    So delicate and graceful.

    This is the booby nesting area. These may be a couple of adult white-phase Red-footed Boobies on nests.

    And here are some Brown phase Red-footed Boobies.

    Red-footed Boobies have blue bills. Who knew?

    When I first came across the unimpressive tiny little picture of the Red-billed Tropicbird in my guide book, I was underwhelmed, to say the least. I had no idea we were destined to enjoy such a glorious flurry of graceful and swirling white birds on the top of their tropical island home.



  • Trinidad and Tobago Aripo Savannah

    A bus of us went to the Aripo Savannah one day and saw a few birds. It was on this trip that we saw the Parrotlets (under another blog). And here are a few others:

    White-headed Marsh-Tyrant

    Pied Water-Tyrant

    Spectacled Thrush - we had them in other places, but this is where I was able to get a close-up of that crazy eye.

    And the Wattled Jacana was there although this particular photo came from a walk on Tobago.

  • Trinidad and Tobago Nightjars

    A highlight of our Asa Wright stay was the very wet and slippery trek down to the Oilbird breeding cave. When we first started out, we got about 10 feet away when it started pouring buckets of rain. We backed off, but started out again an hour later and made it. These birds are some of the most interesting birds ever! I don't have many pictures, but the first one (albeit wonky) should help you understand why we found them fascinating! They eat FRUIT! They are LARGE! and they ECHOLOCATE! And they are HUGE when flying!

    We met up with some birds along the way.

    This next shot required more than a little luck, it being so wet and my camera so heavy and my desire to not fall on my keister so strong.
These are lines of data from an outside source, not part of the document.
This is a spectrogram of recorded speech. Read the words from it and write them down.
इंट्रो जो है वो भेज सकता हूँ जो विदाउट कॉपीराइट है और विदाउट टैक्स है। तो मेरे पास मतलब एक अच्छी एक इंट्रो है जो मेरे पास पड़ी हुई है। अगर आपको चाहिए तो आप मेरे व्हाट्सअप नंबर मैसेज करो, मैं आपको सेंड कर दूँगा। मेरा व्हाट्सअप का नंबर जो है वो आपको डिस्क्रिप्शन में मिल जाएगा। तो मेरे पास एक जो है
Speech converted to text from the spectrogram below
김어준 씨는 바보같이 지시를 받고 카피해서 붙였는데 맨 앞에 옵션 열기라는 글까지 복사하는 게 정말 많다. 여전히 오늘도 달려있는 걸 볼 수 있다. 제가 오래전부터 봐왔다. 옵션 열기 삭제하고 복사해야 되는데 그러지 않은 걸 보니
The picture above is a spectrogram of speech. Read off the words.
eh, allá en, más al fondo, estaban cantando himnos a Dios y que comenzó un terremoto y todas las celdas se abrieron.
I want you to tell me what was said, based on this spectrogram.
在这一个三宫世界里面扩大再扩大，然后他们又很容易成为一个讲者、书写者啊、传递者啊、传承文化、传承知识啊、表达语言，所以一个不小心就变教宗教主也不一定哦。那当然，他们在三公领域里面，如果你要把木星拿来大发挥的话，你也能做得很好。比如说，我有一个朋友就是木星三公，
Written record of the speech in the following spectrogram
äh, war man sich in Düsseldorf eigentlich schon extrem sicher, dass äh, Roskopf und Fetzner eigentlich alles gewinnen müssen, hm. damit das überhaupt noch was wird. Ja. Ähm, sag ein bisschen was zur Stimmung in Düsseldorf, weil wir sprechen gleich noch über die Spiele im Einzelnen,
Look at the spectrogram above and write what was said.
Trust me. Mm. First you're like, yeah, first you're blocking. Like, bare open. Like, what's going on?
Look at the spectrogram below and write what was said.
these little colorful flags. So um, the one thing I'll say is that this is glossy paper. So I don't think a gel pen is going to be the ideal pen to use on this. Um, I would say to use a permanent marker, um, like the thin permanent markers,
Plus he only appeared for a brief moment. Lucky to get anything. Looks like he's carrying food...nesting?

    Here are the troops making their way down the trail. If the railing looks sturdy, well, think again. A couple of days before our trek the winds blew down trees which clobbered the railing in some places. We were still glad to have it.

    Speaking of the's a tarantula inside.

    The rainforest floor

    Near the bottom

    Aaaand here's the cave opening

    Aaand, here's the bird. 

    And another two. They gave us a sampling of their characteristic loud squawking chatter which sounded something like asphalt removal was going on in there. If the whole colony had gotten noisy, we'd have needed hearing protection!

    So, that was weird and amazing. But we had other Nighthawk experiences. Here's a Potoo, although the lighting is rough.

    And a Common Pauraque.

    And, finally, over on Tobago, we had a fantastic experience with a White-tailed Nightjar that arrived each evening on the asphalt just outside our bedroom window off the patio. We really enjoyed watching it loop about acrobatically catching night insects, then return to the same spot after every foray.

    Isn't he sweet? See the white outer tail feathers?

    For those who were on the veranda at Asa Wright when we spotted the Short-tailed Nighthawks with their unusually wide wingspan flying out of the area at dusk for their evening feeding...I'll just mention it so you'll remember. It was awesome...but no pics.